Non profit organisations and volunteers
The below provides information on when non-profit organisations and volunteers have duties under the Work Health and Safety Act 2011 (the WHS Act).
Non-for-profit organisations exist to serve community purposes and do not distribute their surplus funds to owners or shareholders, but instead use them to help pursue their goals. They include organisations for the promotion of art, culture, science, religion, education, medicine or charity.
In furthering their objectives, a not-for-profit organisation may carry on a business or engage in business activity and may employ paid workers as well as volunteers.
Not-for-profit organisations who employ workers are considered to be a person conducting a business or undertaking (PCBU) under the WHS Act. They will have a duty of care to ensure, so far as is reasonably practicable, the health and safety of their workers at work and that the health and safety of other people is not affected by the way in which the organisation conducts its business or undertaking.
However, the WHS Act does not apply to not-for-profit organisations that are ''volunteer associations'.
A volunteer association is a group of volunteers, working together for one or more community purposes, that has no employees. It may be an incorporated or unincorporated association. A volunteer association is not regarded as a PCBU for the WHS Act.
An example of a volunteer association is a junior sports club where the office bearers are volunteers and fund-raising and other activities of the club are carried out by volunteers such as the parents. The organisation may be incorporated or unincorporated.
If the association or any of the volunteers of the organisation employ a person to carry out work for the association, the WHS Act will apply to the organisation. For example, if the association has an employee who does their accounts on a weekly basis, the WHS Act will apply to the organisation. However, if the association engages a contractor to audit their accounts or drive a bus on a day trip, the WHS Act will not apply to the organisation.
Volunteers perform a range of different activities in the community. This can include:
- undertaking voluntary work for a business as part of a work experience program
- undertaking voluntary work or activity for a not-for-profit association
- voluntarily serving as a director of a company
- voluntarily serving as an officer in an unincorporated association.
For the purposes of the WHS Act, a person is a volunteer if they undertake work for an organisation without being paid a wage or salary.
They may, however, be reimbursed for any out of pocket expenses they incur directly while carrying out the volunteer work. Out of pocket expenses do not include loss of wages or salary while carrying out the volunteer work.
Any payment over and above direct expenses would mean that the person was not a volunteer for purposes of the WHS Act.
Volunteers working for a PCBU or for a not-for-profit association which is a PCBU
Under the WHS Act, volunteers are workers if they carry out work in any capacity for a PCBU.
Volunteers who carry out work for PCBUs are required to take reasonable care for their own health and safety and not to create risks to others. Volunteer workers can be prosecuted for failing to comply with their duties. Prosecutions against workers in the past have been rare and are most likely only to occur in relation to serious incidents where there is a high degree of recklessness or negligence.

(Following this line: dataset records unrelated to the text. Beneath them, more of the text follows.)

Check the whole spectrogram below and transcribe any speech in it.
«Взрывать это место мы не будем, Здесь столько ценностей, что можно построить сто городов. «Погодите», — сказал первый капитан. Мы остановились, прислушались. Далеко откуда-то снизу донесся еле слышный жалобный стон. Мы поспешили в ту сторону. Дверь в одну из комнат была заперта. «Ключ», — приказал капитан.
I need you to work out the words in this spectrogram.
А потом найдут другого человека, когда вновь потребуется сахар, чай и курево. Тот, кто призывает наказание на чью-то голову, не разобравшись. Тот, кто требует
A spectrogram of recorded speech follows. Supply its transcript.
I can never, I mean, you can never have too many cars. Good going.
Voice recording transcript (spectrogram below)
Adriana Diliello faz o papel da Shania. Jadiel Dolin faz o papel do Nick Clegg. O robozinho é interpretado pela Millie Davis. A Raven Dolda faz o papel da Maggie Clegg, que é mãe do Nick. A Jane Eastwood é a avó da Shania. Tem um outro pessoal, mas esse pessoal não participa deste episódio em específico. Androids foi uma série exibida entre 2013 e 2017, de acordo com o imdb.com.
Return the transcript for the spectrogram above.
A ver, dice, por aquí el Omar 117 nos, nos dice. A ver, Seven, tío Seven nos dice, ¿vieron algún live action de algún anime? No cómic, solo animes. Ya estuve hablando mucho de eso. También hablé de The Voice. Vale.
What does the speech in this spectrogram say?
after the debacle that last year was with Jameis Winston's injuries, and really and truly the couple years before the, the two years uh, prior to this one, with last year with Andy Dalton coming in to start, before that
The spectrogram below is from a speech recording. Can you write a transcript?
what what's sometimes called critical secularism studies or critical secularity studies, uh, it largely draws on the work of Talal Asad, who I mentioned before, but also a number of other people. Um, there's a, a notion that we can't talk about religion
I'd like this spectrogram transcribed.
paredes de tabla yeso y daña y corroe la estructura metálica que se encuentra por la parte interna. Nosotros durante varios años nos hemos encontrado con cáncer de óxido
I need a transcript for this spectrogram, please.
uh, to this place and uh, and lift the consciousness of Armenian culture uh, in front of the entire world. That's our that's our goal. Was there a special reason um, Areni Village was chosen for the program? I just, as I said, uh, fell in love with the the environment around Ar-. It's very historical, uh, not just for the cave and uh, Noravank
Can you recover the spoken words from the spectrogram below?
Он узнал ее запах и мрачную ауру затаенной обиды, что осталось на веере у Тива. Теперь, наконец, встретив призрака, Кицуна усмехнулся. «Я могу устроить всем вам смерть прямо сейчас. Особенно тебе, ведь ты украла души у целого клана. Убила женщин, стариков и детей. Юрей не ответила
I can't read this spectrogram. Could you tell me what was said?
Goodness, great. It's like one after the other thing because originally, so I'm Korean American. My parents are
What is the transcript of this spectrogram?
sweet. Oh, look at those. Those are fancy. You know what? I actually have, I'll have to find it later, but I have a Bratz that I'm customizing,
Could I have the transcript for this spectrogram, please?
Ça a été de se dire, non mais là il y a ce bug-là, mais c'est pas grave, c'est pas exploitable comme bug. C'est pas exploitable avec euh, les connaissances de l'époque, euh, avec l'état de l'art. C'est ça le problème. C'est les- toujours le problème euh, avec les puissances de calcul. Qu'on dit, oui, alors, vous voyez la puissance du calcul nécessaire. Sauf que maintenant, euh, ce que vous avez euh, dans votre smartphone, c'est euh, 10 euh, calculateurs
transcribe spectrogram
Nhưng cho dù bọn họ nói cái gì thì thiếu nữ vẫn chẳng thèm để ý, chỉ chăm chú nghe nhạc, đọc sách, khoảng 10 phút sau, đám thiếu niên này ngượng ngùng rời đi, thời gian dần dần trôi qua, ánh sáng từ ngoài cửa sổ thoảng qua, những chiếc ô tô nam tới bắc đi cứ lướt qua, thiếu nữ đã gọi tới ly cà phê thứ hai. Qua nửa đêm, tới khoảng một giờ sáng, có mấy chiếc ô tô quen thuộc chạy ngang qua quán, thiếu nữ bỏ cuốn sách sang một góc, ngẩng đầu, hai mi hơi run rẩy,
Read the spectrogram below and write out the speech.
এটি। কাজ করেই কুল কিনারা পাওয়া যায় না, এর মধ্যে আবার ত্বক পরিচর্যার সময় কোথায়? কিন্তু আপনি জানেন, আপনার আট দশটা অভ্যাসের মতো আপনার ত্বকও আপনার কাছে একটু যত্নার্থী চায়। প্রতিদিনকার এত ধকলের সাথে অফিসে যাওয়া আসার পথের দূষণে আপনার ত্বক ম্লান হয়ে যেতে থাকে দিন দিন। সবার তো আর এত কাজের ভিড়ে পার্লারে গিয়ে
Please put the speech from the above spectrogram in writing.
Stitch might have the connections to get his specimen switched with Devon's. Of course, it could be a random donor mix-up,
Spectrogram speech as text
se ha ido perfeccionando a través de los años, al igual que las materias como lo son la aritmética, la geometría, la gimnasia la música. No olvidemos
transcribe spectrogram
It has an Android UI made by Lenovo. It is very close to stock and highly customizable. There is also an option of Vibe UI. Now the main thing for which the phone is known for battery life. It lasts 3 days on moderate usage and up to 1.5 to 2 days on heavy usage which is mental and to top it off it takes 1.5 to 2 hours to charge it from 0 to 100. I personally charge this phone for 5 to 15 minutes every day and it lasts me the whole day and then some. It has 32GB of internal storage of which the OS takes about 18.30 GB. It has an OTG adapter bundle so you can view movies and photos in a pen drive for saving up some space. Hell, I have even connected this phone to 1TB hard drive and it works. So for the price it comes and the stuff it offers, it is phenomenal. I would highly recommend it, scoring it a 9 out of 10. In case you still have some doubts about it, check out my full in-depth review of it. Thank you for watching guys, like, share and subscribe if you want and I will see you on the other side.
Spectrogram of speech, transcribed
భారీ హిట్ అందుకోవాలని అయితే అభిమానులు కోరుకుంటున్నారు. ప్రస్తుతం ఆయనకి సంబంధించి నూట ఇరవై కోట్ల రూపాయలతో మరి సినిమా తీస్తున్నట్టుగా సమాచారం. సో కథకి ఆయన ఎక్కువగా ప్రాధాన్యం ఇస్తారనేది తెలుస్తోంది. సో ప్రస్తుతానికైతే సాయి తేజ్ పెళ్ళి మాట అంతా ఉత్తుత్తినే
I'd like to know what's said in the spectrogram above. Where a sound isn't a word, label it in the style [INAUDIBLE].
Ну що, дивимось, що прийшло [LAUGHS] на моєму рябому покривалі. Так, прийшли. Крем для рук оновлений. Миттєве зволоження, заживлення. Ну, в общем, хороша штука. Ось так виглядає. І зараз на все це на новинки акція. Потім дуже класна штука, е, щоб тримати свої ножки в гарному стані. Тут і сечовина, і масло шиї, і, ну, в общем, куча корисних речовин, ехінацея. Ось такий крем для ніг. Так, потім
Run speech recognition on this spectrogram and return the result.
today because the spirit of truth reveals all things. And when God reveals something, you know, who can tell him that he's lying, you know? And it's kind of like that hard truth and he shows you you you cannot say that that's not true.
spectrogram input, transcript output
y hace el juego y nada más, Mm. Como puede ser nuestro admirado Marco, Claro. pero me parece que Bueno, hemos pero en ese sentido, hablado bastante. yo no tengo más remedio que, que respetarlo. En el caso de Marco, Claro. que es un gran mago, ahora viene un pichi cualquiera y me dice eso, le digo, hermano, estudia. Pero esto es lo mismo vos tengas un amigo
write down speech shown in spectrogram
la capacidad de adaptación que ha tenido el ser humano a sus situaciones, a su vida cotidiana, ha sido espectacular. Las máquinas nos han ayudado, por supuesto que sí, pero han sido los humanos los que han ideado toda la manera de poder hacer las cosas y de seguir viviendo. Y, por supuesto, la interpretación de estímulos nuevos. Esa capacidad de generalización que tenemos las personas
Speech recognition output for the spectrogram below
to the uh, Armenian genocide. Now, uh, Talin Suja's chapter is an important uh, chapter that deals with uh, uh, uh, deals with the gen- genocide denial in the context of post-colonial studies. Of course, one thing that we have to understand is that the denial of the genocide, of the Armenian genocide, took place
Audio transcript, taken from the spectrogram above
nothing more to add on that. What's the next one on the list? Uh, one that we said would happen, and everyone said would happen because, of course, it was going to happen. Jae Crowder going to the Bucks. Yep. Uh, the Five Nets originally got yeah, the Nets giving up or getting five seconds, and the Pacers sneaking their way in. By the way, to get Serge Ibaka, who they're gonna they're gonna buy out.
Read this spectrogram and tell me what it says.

Can volunteer 'officers' be prosecuted under the Work Health and Safety Act?
A volunteer officer cannot be prosecuted for failing to comply with their 'officer duties' under the WHS Act. This immunity from prosecution is designed to ensure that voluntary participation at the officer level is not discouraged. A volunteer officer can however, be prosecuted in their capacity as a worker if they fail to meet their duties as a worker.
Volunteers working for a not-for-profit association that is a volunteer association
Where an activity is being undertaken for a not-for-profit association that is a volunteer association excluded, the volunteer is not considered to be performing work. Thus it is not considered a worker for the purposes of the WHS Act.
Please note that volunteers (unpaid) are not considered ‘workers’ for workers’ compensation purposes, as per the Workers’ Compensation and Rehabilitation Act 2003. For more information on who is a worker for workers’ compensation purposes, please see Who should I cover?
- Last updated
- 02 July 2018
Codes of Practice are now an enforceable standard to manage hazards and risks
A Work Health and Safety inspector may refer to an approved code of practice when issuing an improvement or prohibition notice.